What is the first ‘grown up’, and I don’t mean in a ‘Fifty Shades of Grey’ way, that you remember on your parent’s shelves or at the library, you really wanted to read? Did you ever get around to it and are they on your shelves now?
My parents weren’t great book collectors. My father distrusted fiction and my mother, who had been a great reader, developed glaucoma when I was a child and turned to the radio. But the family of my best friend, the girl who lived next door, had just moved back from the States, which made their shelves very glamorous, and I do mean that in a ‘Fifty Shades’ way! So the first adult book I wanted to read was probably a James Bond novel, in which case it is on my shelves now. But it might have been The Carpetbaggers or something else by Harold Robbins, in which case it isn’t. Apart from that, I don’t remember feeling that there was a distinction between books for children and grown-ups. I read pretty much everything I could, and a lot of it would probably have been considered unsuitable if anyone had noticed. Fortunately, no one did.
If you love a book but have borrowed the copy do you find you have to then buy the book and have it on your bookshelves or do you just buy every book you want to read?
I used libraries a lot as a child and teenager, but I still remember the wrench of returningbooks. More recently, I had a spell of library-going and still wish I had my own copy of Francis Spufford’s brilliant Red Plenty. Generally though I buy everything I want to read specifically to avoid having to give books back. On the odd occasions I do borrow books from friends I have an unforgivable tendency to hang onto them longer than I should, so be warned. I must admit that I feel the same sense of frustration when I’ve read a book I love as an e-book, and often end up buying a print copy as well. I suppose I want to be able not only to read it but also to possess it as an object, and as a record of the reading. Hoarder, moi?
What was the last book that you added to your bookshelves?
Diogo Mainardi’s The Fall – an extraordinary memoir by a father of his child’s cerebral palsy organised into 424 steps. This was sent to me by my wonderful publisher, Scott Pack, because he thought it had similarities with ZERO (third and final plug). The last book I bought myself was The Collected Stories of Lydia Davis. I’ve been meaning to read her for ages…
Are there any books that you wish you had on your bookshelves that you don’t currently?
Yes, the copy I bought of The Golden Key by George MacDonald when I was at university. It was a beautiful little hardback and I don’t know where it’s gone. If anyone who reads this has it, can I have it back please?
What do you think someone perusing your shelves would think of your reading taste, or what would you like them to think?
I’d like them to think I was a widely-read and totally un-snobbish. I hope that’s what they do think!
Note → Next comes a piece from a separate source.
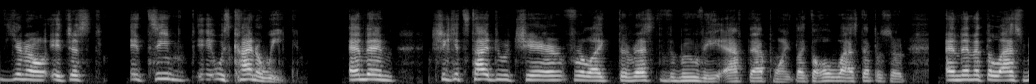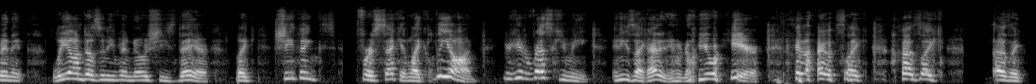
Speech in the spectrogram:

A huge thanks to Charles for taking part in Other People’s Bookshelves, I will be sharing my thoughts on With A Zero at Its Heart very soon! If you would like to catch up with the other posts in the series of Other People’s Bookshelves have a gander here. Don’t forgot if you would like to participate (and I would love you to – hint, hint, hint) in the series then drop me an email to firstname.lastname@example.org with the subject Other People’s Bookshelves, thanks in advance. In the meantime… what do you think of Charles’ responses and/or any of the books and authors that he mentions?